Mary Dale Peterson, M.D., MSHCA, FACHE, FASA, is president of the American Society of Anesthesiologists (ASA). She was elected for a one-year term in October 2018. Dr. Peterson is executive vice president and chief operating officer of Driscoll Health System; emeritus staff at Driscoll Children’s Hospital; and president and CEO of Driscoll Children’s Health Plan, a non-profit, community-based health insurance plan, in Corpus Christi, Texas. She is also a clinical assistant professor at Texas A&M University in College Station, Texas. Dr. Peterson has served ASA in numerous roles, most recently as ASA first vice president. She has served as ASA treasurer and chair of the ASA Section on Fiscal Affairs.
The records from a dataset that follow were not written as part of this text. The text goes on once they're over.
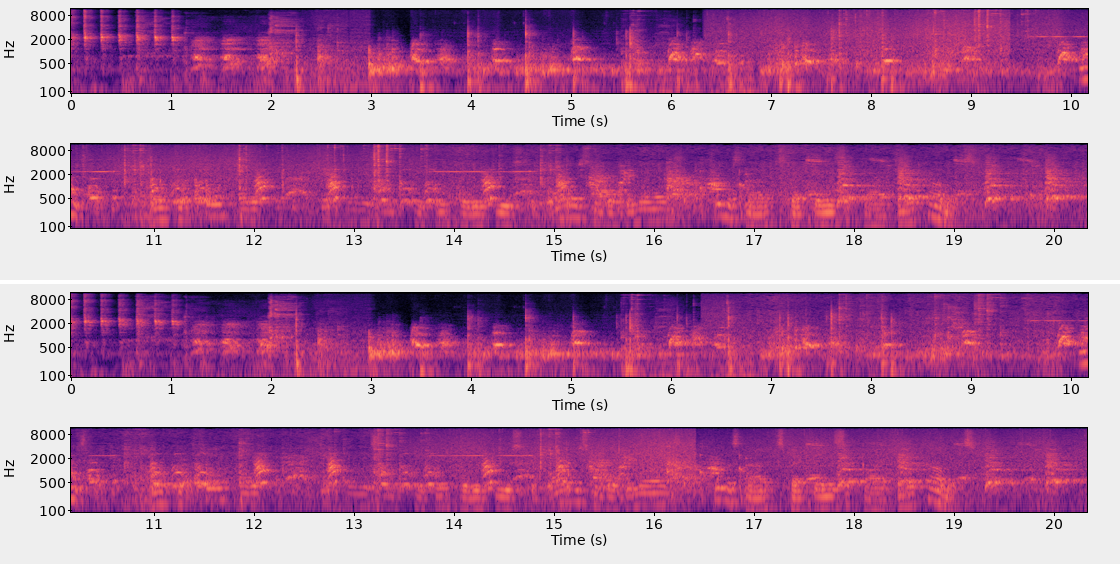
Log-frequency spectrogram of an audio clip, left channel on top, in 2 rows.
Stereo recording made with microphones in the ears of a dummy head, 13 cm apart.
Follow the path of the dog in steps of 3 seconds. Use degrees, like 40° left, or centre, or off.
20° left, 20° left, 10° left, 20° right, 20° right, 10° left, 20° left.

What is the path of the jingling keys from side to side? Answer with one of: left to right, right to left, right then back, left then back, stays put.
left then back.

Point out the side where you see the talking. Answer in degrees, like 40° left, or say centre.
60° right.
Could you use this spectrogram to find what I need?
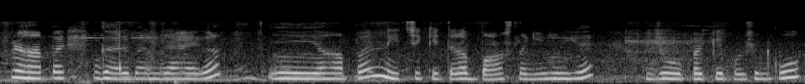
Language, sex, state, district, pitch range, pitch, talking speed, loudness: Hindi, female, Andhra Pradesh, Anantapur, 255-285 Hz, 260 Hz, 150 wpm, -21 LUFS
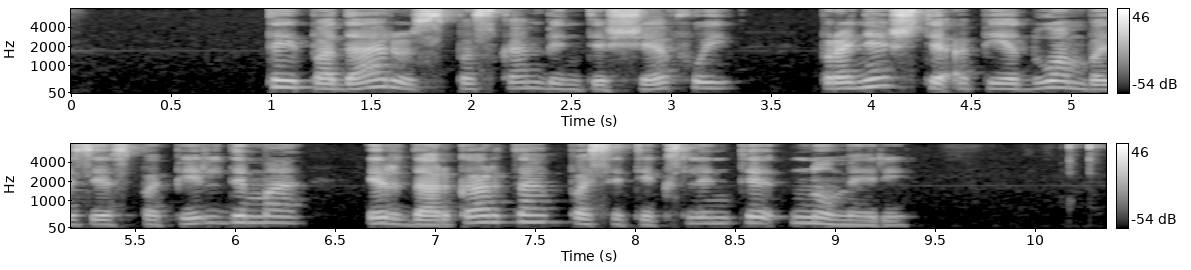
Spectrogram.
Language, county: Lithuanian, Panevėžys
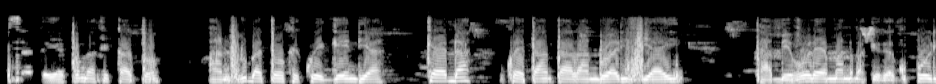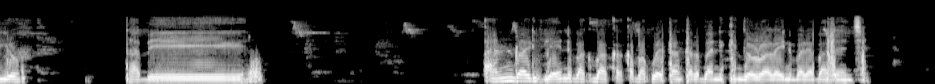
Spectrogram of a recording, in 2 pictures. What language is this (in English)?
Amba (Uganda)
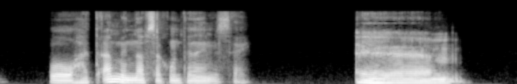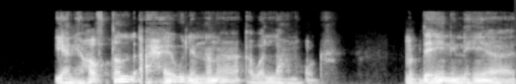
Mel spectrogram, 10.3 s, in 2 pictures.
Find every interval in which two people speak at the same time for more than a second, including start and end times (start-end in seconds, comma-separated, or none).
none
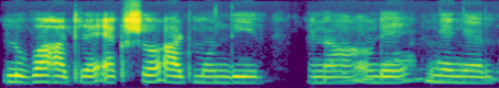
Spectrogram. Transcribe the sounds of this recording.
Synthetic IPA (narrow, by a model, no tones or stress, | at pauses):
lubaɦaʈɾɛʔɛksɔaʈʰmɔnd̪iɾ | ɛnaɔɳɖɛɲɛɲɛl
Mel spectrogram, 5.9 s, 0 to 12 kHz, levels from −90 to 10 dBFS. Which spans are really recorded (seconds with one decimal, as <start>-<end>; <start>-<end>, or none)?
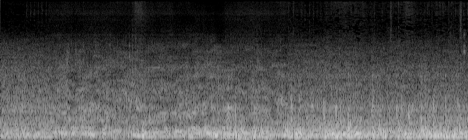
0.0-0.6; 3.6-5.9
Additionally, Dr. Peterson has been on the ASA Board of Directors since 2006 and is a member of the ASA Charitable Foundation’s Board of Directors. She was also treasurer of the Foundation for Anesthesia Education and Research (an ASA related organization) from 2012-2017. Dr. Peterson serves on the Executive Committees of the Texas Society of Anesthesiologists and Nueces County Medical Society. She has been an active member of the American Medical Association and the Texas Medical Association since 1984. Dr. Peterson received her Bachelor of Science from Texas A&M University. She completed her Doctor of Medicine and anesthesiology residency at the University of Texas Medical Branch at Galveston, where she was elected chief resident. Dr. Peterson also completed a Master of Science in Health Care Administration at Trinity University in San Antonio. She is board-certified in anesthesiology and critical care medicine.